As reported in the Seattle Times, the CBO report projected that a $10.10 minimum wage could cost half a million jobs. On the other hand, it would lift 900,000 families out of poverty. This isn’t as simple a calculation as it appears. Some jobs would indeed go away as small businesses folded, while other companies cut back hours, eliminated the least productive employees and invested in automation.
On the other hand, as economist Dean Baker broke it down:
It did not say that 500,000 people would lose their jobs. This is an important distinction. These jobs tend to be high turnover jobs, with workers often staying at their jobs for just a few months. While there will undoubtedly be cases where companies go out of business due to the minimum wage hike (many small businesses are always at the edge, so anything can push them over) the vast majority of the lost jobs are likely to be in a situations where businesses don’t replace a person who leaves or don’t hire additional workers as quickly in response to an uptick in demand.
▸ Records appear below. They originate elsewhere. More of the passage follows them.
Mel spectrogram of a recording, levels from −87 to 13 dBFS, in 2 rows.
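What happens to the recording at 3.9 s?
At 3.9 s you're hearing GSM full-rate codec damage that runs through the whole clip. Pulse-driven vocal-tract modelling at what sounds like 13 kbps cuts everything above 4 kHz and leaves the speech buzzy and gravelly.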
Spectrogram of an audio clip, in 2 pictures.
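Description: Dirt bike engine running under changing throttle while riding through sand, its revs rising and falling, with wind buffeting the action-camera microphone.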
This means that we are not going to see 500,000 designated losers who are permanently unemployed as a result of this policy. Rather, the projection implies that workers are likely to find it more difficult to find new jobs when they leave an old job or when they first enter the workforce. With 25 million people projected to be in the pool of beneficiaries from a higher minimum wage, this means that we can expect affected workers to put in on average about 2 percent fewer hours a year. However when they do work, those at the bottom will see a 39.3 percent increase in pay.
The federal minimum has been lagging for years. And modest minimum-wage increases in the past haven’t produced the dire job losses that opponents predicted.
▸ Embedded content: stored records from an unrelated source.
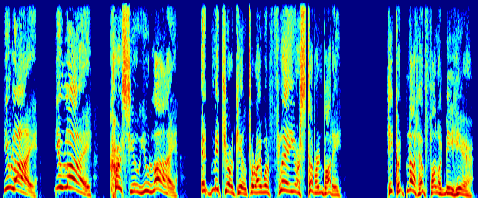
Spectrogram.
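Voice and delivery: very high, crazed rage; frenzied, high-pitched fury; madman's shrieking. A narrator's reading. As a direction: shriek accusations like a man gone mad.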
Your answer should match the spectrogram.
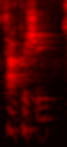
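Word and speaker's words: takushi (タクシー): Like a taxi cab would be written in katakana and it'd be pronounced takushi.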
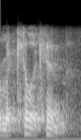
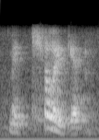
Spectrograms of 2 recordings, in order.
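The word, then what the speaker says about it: MacKilligan: Was it McKilligan or McKillican? McKilligan. McKilligan, okay. I've been saying it wrong all these years.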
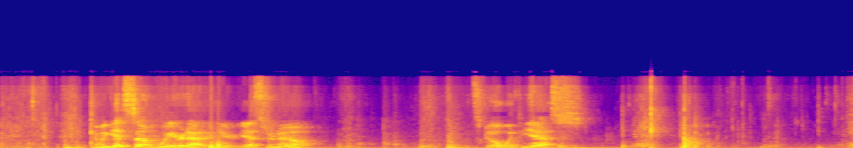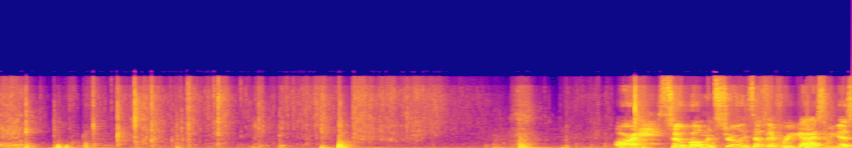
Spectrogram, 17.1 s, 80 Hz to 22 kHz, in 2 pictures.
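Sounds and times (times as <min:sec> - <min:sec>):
plastic wrapping crinkling: 0:07.2 - 0:13.2
packaging being torn open: 0:08.8 - 0:12.8.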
But we are left with many questions. The economy produced more jobs in the past. Industry consolidation and online shopping had not devastated so many positions. The ladder up is missing many rungs now. In addition, 2.2 million restaurant servers have been stuck at a $2.13 an hour minimum for 22 years (something to consider the next time you leave a tip).
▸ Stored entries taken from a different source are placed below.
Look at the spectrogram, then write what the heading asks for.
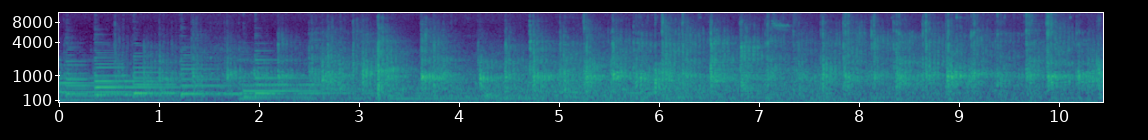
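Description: A hunter's horse clip-clopping, its hooves striking in a steady, even stream of many crisp clops that carries through the whole passage at a moderate loudness.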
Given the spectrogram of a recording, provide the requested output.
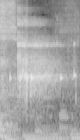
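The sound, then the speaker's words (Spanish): Glasses clink together in a toast, a bright, ringing chime with a couple of quick follow-up taps, heard on its own without talking. “Nos lo merecemos. Salud, campeón.”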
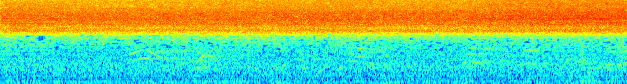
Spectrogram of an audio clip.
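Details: Cicadas droning on a school playground in midsummer, a steady hissing chorus at constant loudness, with a few faint background voices.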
Other questions are left unanswered about the way the working poor actually works. Many minimum- and low-wage workers I talk with cobble together a living from working more than one job. Many low-wage workers scramble for hours. They are not like the cubicle proles of Dilbert with salaries guaranteed at 40 hours plus benefits. The former have also been hard hit by the recession and weak recovery. A new report from the Economic Policy Institute shows that those in the 20th percentile of wage earners saw their real wages decline in every state from 2009 to 2013.
As for Seattle, common sense would indicate that the positive and negative effects identified by the CBO would be more pronounced here if a $15 minimum wage were phased in. Neither is to be taken lightly. But how many low-wage workers in Seattle actually live in the city, and how would that play out? In a city that prizes unique local shops and depends on a robust tourism industry, what are the consequences? On the other hand, this is one of the most prosperous cities in America. Economics can’t answer questions of morality and fair play.
Raising an individual above the federal poverty level means wages that get him or her over $11,670 ($23,850 for a family of four). The result is hardly a ticket to move to Clyde Hill.
America faces simultaneous crises of wages (stagnant or falling for most since the mid-1970s), opportunity, jobs, inequality, company creation, innovation and failing infrastructure. Some are a result of a changed world, many because of deliberate policy changes that benefit the most powerful.
Raising the minimum wage might address some of this — or backfill it for millions left behind. But it won’t be enough to restore the middle class and the abundant pathways to it that once existed.
Today’s Econ Haiku:
It’s not just profits
This CEO must earn trust
That’s a new Target